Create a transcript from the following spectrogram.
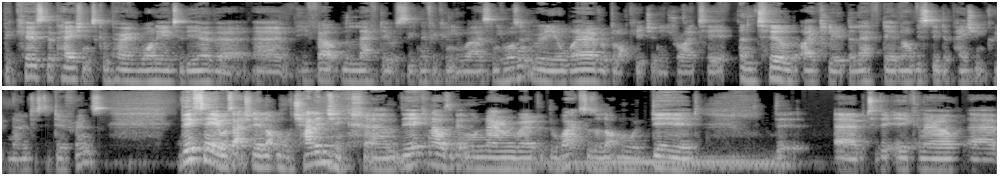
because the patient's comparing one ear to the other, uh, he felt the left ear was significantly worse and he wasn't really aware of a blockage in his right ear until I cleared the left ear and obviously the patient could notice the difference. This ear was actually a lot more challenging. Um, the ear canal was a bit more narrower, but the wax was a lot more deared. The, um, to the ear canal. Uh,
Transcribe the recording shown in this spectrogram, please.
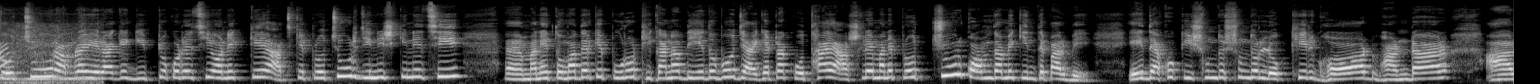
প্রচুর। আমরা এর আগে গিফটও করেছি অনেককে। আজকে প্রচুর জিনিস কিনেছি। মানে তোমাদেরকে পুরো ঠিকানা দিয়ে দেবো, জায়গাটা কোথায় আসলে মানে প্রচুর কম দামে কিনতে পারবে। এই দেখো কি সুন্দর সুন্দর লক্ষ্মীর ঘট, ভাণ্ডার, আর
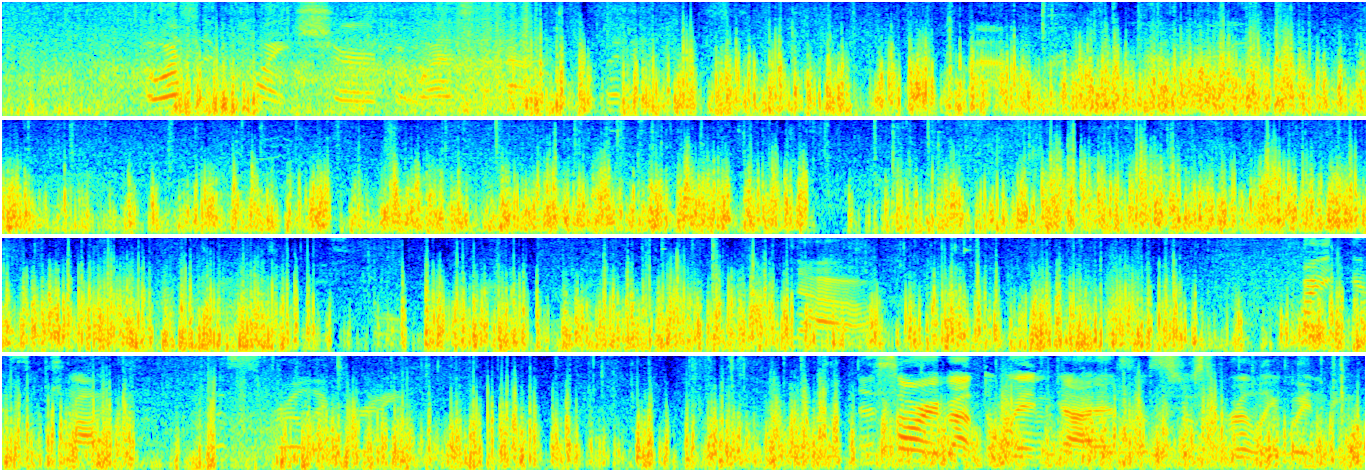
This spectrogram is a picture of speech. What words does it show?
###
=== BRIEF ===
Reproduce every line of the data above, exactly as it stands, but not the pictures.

=== THE ANSWER ===
Create a transcript from the following spectrogram.
because the patient's comparing one ear to the other, uh, he felt the left ear was significantly worse and he wasn't really aware of a blockage in his right ear until I cleared the left ear and obviously the patient could notice the difference. This ear was actually a lot more challenging. Um, the ear canal was a bit more narrower, but the wax was a lot more deared. The, um, to the ear canal. Uh,
Transcribe the recording shown in this spectrogram, please.
প্রচুর। আমরা এর আগে গিফটও করেছি অনেককে। আজকে প্রচুর জিনিস কিনেছি। মানে তোমাদেরকে পুরো ঠিকানা দিয়ে দেবো, জায়গাটা কোথায় আসলে মানে প্রচুর কম দামে কিনতে পারবে। এই দেখো কি সুন্দর সুন্দর লক্ষ্মীর ঘট, ভাণ্ডার, আর
This spectrogram is a picture of speech. What words does it show?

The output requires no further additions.